Boundaries Within A Healthy Relationship

Understanding Boundaries

In basketball, a player crosses a boundary and the whistle blows. There is a consequence, but the game goes on and the players work to avoid any more violations. When the referee announces a foul to the scoring table, the sportsmanlike action requires the offender to acknowledge the foul by raising a hand. When you cross a boundary in a relationship, you must acknowledge it, work to change the offending behavior and continue on.   

NASCAR drivers win races by staying within the lines around the track and meeting rules regarding the car.  Musicians in a band play according to a common key, rhythm and tempo. Both acknowledge boundaries set up to govern their behavior.  Boundaries provide the framework for you to become your personal best.

While you may have heard the word boundaries many times, you may not know exactly what it means. Boundaries are invisible walls or limits people set up to help them feel comfortable. When these invisible walls are crossed, people may feel uneasy and threatened.  People feel like they need to defend themselves by pushing the person who crossed the boundary away. Boundaries are formed by having good self-understanding and clear personal values.  An important part of respecting yourself and other people is understanding and honoring these boundaries. 

In relationships, boundaries help each person feel connected as well as comfortable. This connection and comfort helps the relationship grow and sustain itself. Each relationship has its own set of boundaries to be respected. As the relationship matures, boundaries can change, allowing you and your loved one to get closer.

Boundaries: What You Should Know

Since boundaries are invisible walls, you aren't able to know exactly what the person feels comfortable with.

The following are signs of discomfort:

  • Physical contact causes a person to pull away or look uncomfortable.
  • The person tells you that he/she is uncomfortable.
  • When you ask if the person is ok, he/she says, "I guess…"
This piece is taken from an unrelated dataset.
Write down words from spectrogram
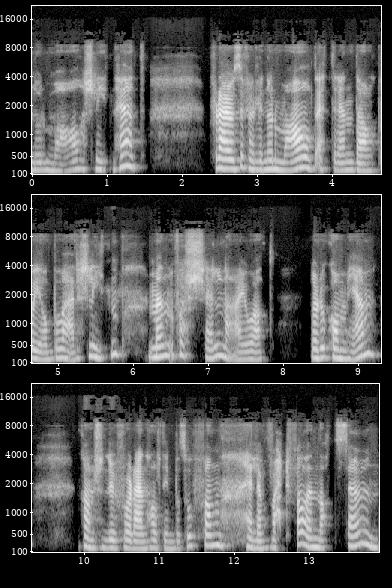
normal slitenhet. For det er jo selvfølgelig normalt etter en dag på jobb å være sliten, men forskjellen er jo at når du kommer hjem, kanskje du får deg en halvtime på sofaen, eller i hvert fall en natts søvn,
Talking About Boundaries

As we go through our lives, our boundaries tend to change.  It's typical for young people growing up to want increasing privacy and also to have an expanding personal space bubble: to want your family and other people close to you to support you feeling like your body is absolutely your own, and that it's not touched without invitation or permission.

It's so important that parents are sensitive to all of that, aware of it and are adjusting their own behavior to account for these changes as they happen. Good parenting involves respecting the personal space of children, whatever their age.   If a parent is unsure about crossing boundaries, ask your exchange student about them. Start out the conversation stating that you sense he/she is uncomfortable when you bring up a particular topic or do something and you just want to make sure you aren't being offensive. This will show that you are sensitive and care about how he/she feels.

Boundaries: What you should expect from adults

How can you tell if adults are being respectful? You should be able to answer a confident Yes to the following questions:

β€’ Am I treated with the dignity and value?
β€’ Is this adult exhibiting genuine concern for me?
β€’ Do I believe this adult has and will take precautions in an effort to protect me?
β€’ Does this adult take into consideration my schedule and obligations?
β€’ Does this adult seem emotionally secure? Does he/she hang out with other adults and have good relationships with them?
β€’ Is this adult responsible in making decisions about sharing personal information?

β€’ Does this adult invade my personal space and make me feel uncomfortable at times? 
β€’ Does this adult set clear boundaries in his/her relationship with me?
β€’ Does this adult allow me to set clear boundaries in my relationship with her/him?

No matter your age, you are absolutely entitled to healthy boundaries and to a full ownership of your own body. Every person has the right to their own personal space, the right to basic privacy, the right not to be touched by anyone unless we want to be touched. No matter who it is, if ever someone is not respecting that, we all have the right to call that out, to uphold and insist on our need for personal space and privacy, and the right to outside help if ever anyone is refusing to honor our boundaries. Having our own boundaries and expecting them to be respected is part of how we keep ourselves safe in the world.

(If you are unsure if an adult has crossed appropriate boundaries in a relationship with you, describe the behavior to another trusted adult like your host parent, exchange coordinator, regional coordinator or even the national office.)